Entries follow. Return each line that contains the word "spoken".
=== Section Start ===
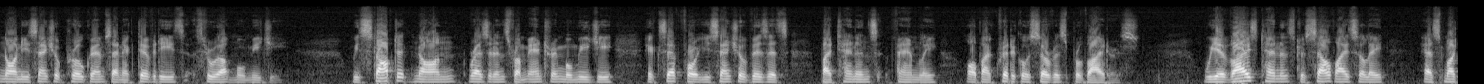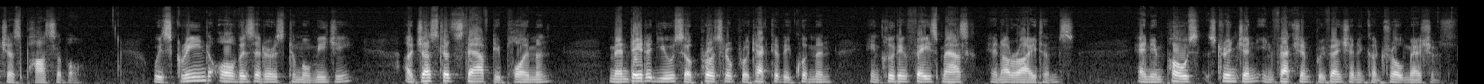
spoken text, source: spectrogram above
non-essential programs and activities throughout Momiji. We stopped non-residents from entering Momiji except for essential visits by tenants, family, or by critical service providers. We advised tenants to self-isolate as much as possible. We screened all visitors to Momiji, adjusted staff deployment, mandated use of personal protective equipment, including face masks and other items, and imposed stringent infection prevention and control measures.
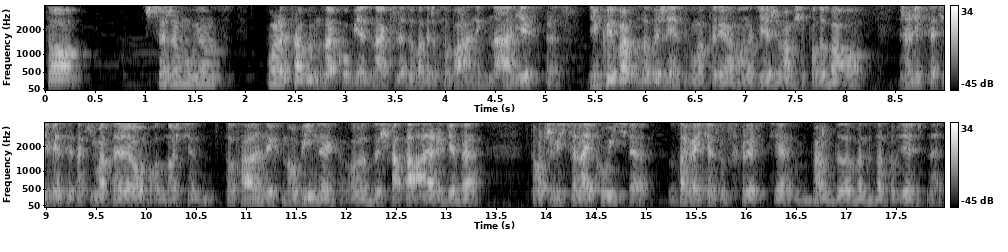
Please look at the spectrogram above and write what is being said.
to szczerze mówiąc polecałbym zakup jednak LEDów adresowalnych na AliExpress. Dziękuję bardzo za obejrzenie tego materiału, mam nadzieję, że Wam się podobało. Jeżeli chcecie więcej takich materiałów odnośnie totalnych nowinek ze świata ARGB, to oczywiście lajkujcie, zostawiajcie subskrypcję, bardzo będę za to wdzięczny.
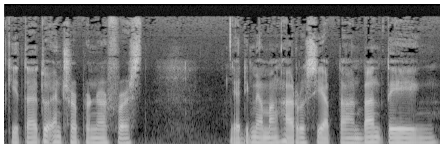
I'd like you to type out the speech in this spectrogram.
kita itu entrepreneur first. Jadi memang harus siap tahan banting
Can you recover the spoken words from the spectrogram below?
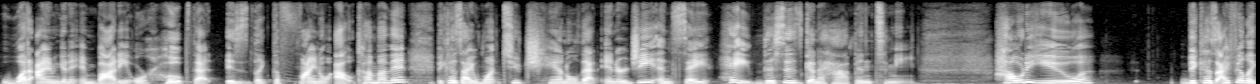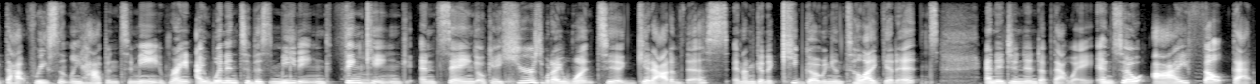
what I'm going to embody or hope that is like the final outcome of it, because I want to channel that energy and say, hey, this is going to happen to me. How do you because I feel like that recently happened to me, right? I went into this meeting thinking mm-hmm. and saying, okay, here's what I want to get out of this, and I'm going to keep going until I get it. And it didn't end up that way. And so I felt that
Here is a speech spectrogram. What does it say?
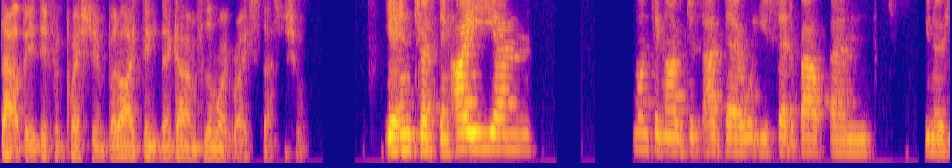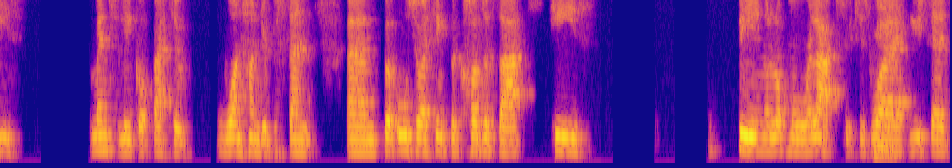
that'll be a different question. But I think they're going for the right race. That's for sure. Yeah, interesting. I um, one thing I would just add there, what you said about um, you know, he's mentally got better, one hundred percent. Um, but also I think because of that, he's being a lot more relaxed, which is why yeah. you said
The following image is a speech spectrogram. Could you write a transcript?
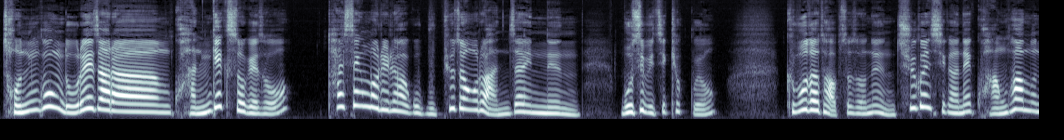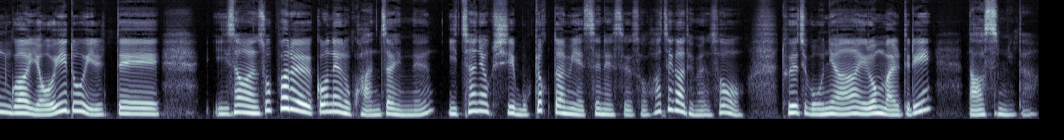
전국 노래자랑 관객석에서 탈색머리를 하고 무표정으로 앉아있는 모습이 찍혔고요. 그보다 더 앞서서는 출근 시간에 광화문과 여의도 일대 이상한 소파를 꺼내놓고 앉아있는 이찬혁 씨 목격담이 SNS에서 화제가 되면서 도대체 뭐냐 이런 말들이 나왔습니다.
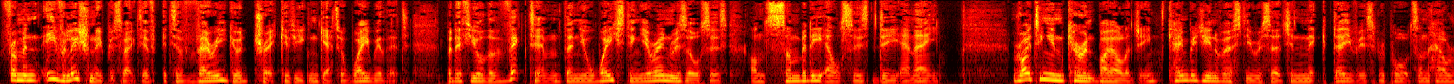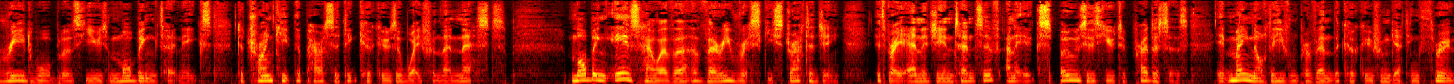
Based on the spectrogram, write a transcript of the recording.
From an evolutionary perspective, it's a very good trick if you can get away with it. But if you're the victim, then you're wasting your own resources on somebody else's DNA. Writing in Current Biology, Cambridge University researcher Nick Davies reports on how reed warblers use mobbing techniques to try and keep the parasitic cuckoos away from their nests. Mobbing is, however, a very risky strategy. It's very energy intensive and it exposes you to predators. It may not even prevent the cuckoo from getting through.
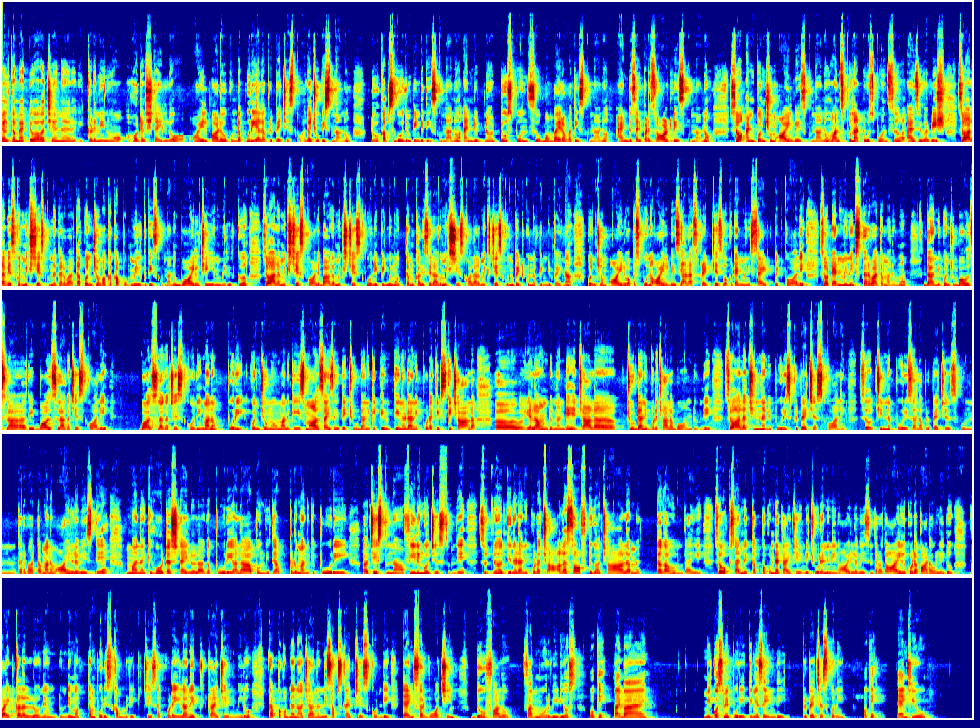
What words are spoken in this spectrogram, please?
Welcome back to our channel. ఇక్కడ నేను hotel స్టైల్లో ఆయిల్ పాడవకుండా పూరి ఎలా ప్రిపేర్ చేసుకోవాలో చూపిస్తున్నాను. టూ కప్స్ గోధుమ పిండి తీసుకున్నాను. అండ్ టూ స్పూన్స్ బొంబాయి రవ్వ తీసుకున్నాను. అండ్ సరిపడ సాల్ట్ వేసుకున్నాను. సో అండ్ కొంచెం ఆయిల్ వేసుకున్నాను. వన్ స్పూన్ ఆ two spoons as your wish. So అలా వేసుకొని మిక్స్ చేసుకున్న తర్వాత కొంచెం ఒక కప్పు మిల్క్ తీసుకున్నాను. బాయిల్ చేయని మిల్క్. సో అలా మిక్స్ చేసుకోవాలి. బాగా మిక్స్ చేసుకొని పిండి మొత్తం కలిసేలాగా మిక్స్ చేసుకోవాలి. అలా మిక్స్ చేసుకుని పెట్టుకున్న పిండి పైన కొంచెం ఆయిల్ ఒక స్పూన్ ఆయిల్ వేసి అలా స్ప్రెడ్ చేసి ఒక టెన్ మినిట్స్ సైడ్ పెట్టుకోవాలి. సో టెన్ మినిట్స్ తర్వాత మనము దాన్ని కొంచెం బౌల్స్ లా అది బాల్స్ లాగా చేసుకోవాలి. బాల్స్ లాగా చేసుకొని మనం పూరి కొంచెము మనకి స్మాల్ సైజ్ అయితే చూడడానికి తినడానికి కూడా కిడ్స్కి చాలా ఎలా ఉంటుందంటే చాలా చూడ్డానికి కూడా చాలా బాగుంటుంది. సో అలా చిన్నవి పూరీస్ ప్రిపేర్ చేసుకోవాలి. సో చిన్న పూరీస్ అలా ప్రిపేర్ చేసుకున్న తర్వాత మనం ఆయిల్లో వేస్తే మనకి హోటల్ స్టైల్లో లాగా పూరి అలా పొంగితే అప్పుడు మనకి పూరి చేస్తున్న ఫీలింగ్ వచ్చేస్తుంది. సో తినడానికి కూడా చాలా సాఫ్ట్గా చాలా మెత్త మెత్తగా ఉంటాయి. సో ఒకసారి మీరు తప్పకుండా ట్రై చేయండి. చూడండి నేను ఆయిల్లో వేసిన తర్వాత ఆయిల్ కూడా పాడవలేదు. వైట్ కలర్లోనే ఉంటుంది. మొత్తం పూరీస్ కంప్లీట్ చేశాక కూడా ఇలానే ట్రై చేయండి మీరు. తప్పకుండా నా ఛానల్ని సబ్స్క్రైబ్ చేసుకోండి. Thanks for watching. Do follow for more videos. Okay bye bye. మీకోసమే పూరి తినేసేయండి. ప్రిపేర్ చేసుకొని. Okay thank you.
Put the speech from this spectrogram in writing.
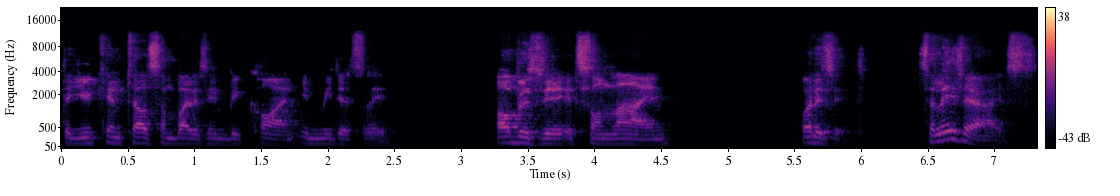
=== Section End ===
ANSWER TO THIS PROBLEM:
spoken text, source: spectrogram above
Can you recover the spoken words from the spectrogram below?
What words are spoken in this spectrogram, please?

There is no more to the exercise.